A group of software engineers have joined forces to form the Open Web Advocacy (OWA), which will fight Apple’s “anti-competitive” web browser restrictions on iPhone and iPad.
The OWA says that Apple’s tight controls, which prevent third-party browsers from using their own engines on iOS, has stalled innovation for the past 10 years and “prevented web apps from taking off on mobile.”
Engineers call for fairer browser rules on iOS
Apple is already under fire from devs and regulators who demand a more open App Store. In some countries, Cupertino is now being forced to loosen its famously tight restrictions (though it seems determined not to comply).
And it seems it won’t stop there.
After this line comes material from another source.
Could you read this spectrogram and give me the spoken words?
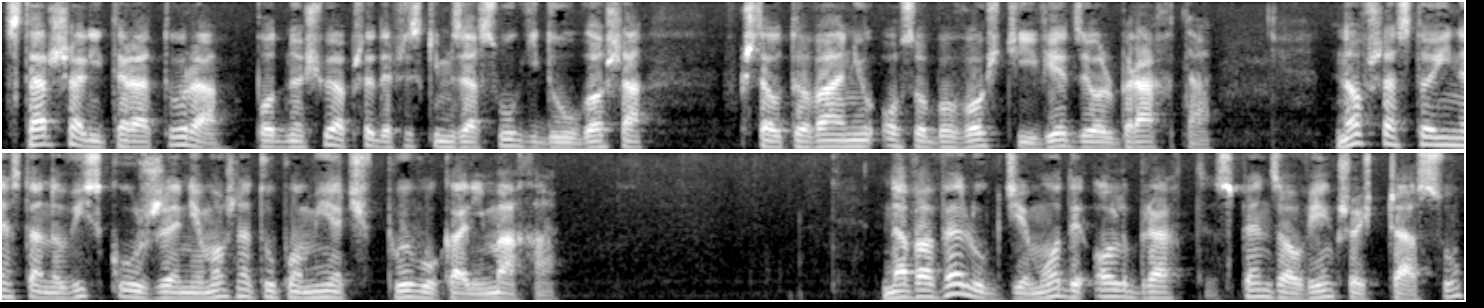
Starsza literatura podnosiła przede wszystkim zasługi Długosza w kształtowaniu osobowości i wiedzy Olbrachta. Nowsza stoi na stanowisku, że nie można tu pomijać wpływu Kalimacha. Na Wawelu, gdzie młody Olbracht spędzał większość czasu,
The OWA, which is made up of a bunch of software engineers in the U.K., is now calling for regulatory or legislative changes that will push Apple into changing its rules for third-party browsers.
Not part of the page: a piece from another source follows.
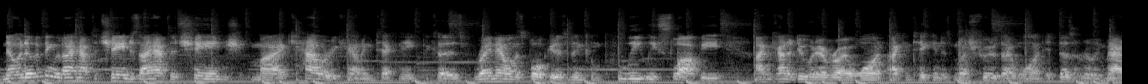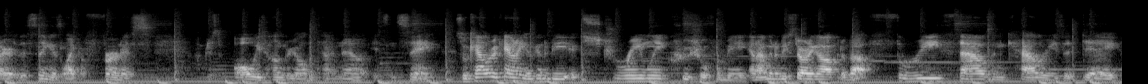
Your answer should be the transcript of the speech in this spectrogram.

“Apple’s ban of third party browsers on iOS is deeply anti-competitive, starves the Safari/WebKit team of funding and has stalled innovation for the past 10 years and prevented Web Apps from taking off on mobile,” reads its website.
“We need you to contact your regulators / legislators / representatives and galvanize support for change in your jurisdiction.”
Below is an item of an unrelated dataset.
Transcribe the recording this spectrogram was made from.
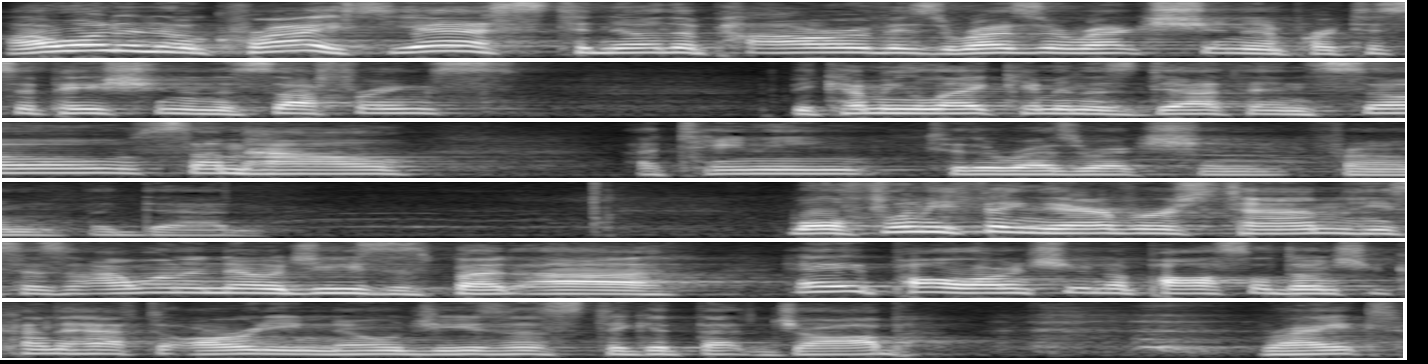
I want to know Christ, yes, to know the power of his resurrection and participation in the sufferings, becoming like him in his death, and so somehow attaining to the resurrection from the dead. Well, funny thing there, verse 10, he says, I want to know Jesus, but uh, hey, Paul, aren't you an apostle? Don't you kind of have to already know Jesus to get that job? Right?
Open competition for all
The OWA insists in its “Bringing Competition to Walled Gardens” PDF that its criticism is “aimed squarely at Apple and Apple’s upper management.” It acknowledges the efforts and “groundbreaking contributions” made by the Safari and WebKit teams, and wants to avoid condemning them.
“We know you care deeply about the open web and may privately disagree with Apple’s anti-competitive practices,” the document reads. “We also understand that Apple operates under a paranoid air of strict secrecy which can make it difficult for you to engage properly with the development community.”
But the OWA believes it’s about time Apple was forced to lift the heavy restrictions it places on browser developers. It points out that iPhone and iPad browsers must use Apple’s own WebKit engine and should be allowed to implement their own, which they have spent “thousands of hours developing.”
Apple prevents an open and free universal platform
“Critically this browser ban prevents the emergence of an open and free universal platform for apps, where developers can build their application once and have it work across all consumer devices, be it desktop, laptop, tablet or phone,” the document explains.
“Instead it forces companies to create multiple separate applications to run on each platform, significantly raising the cost and complexity of development and maintenance.”
This is an issue many browser developers have tried to draw attention to over the years. And it’s yet another example of the anti-competitive control Apple has over its mobile platforms — the very thing regulators are already trying to challenge by calling for fairer app marketplaces.
It’s a shame Apple will likely turn a blind eye, but here’s to hoping the OWA keeps pushing and that others join the fight. Check out its website for more information — and to find out what you can do to help.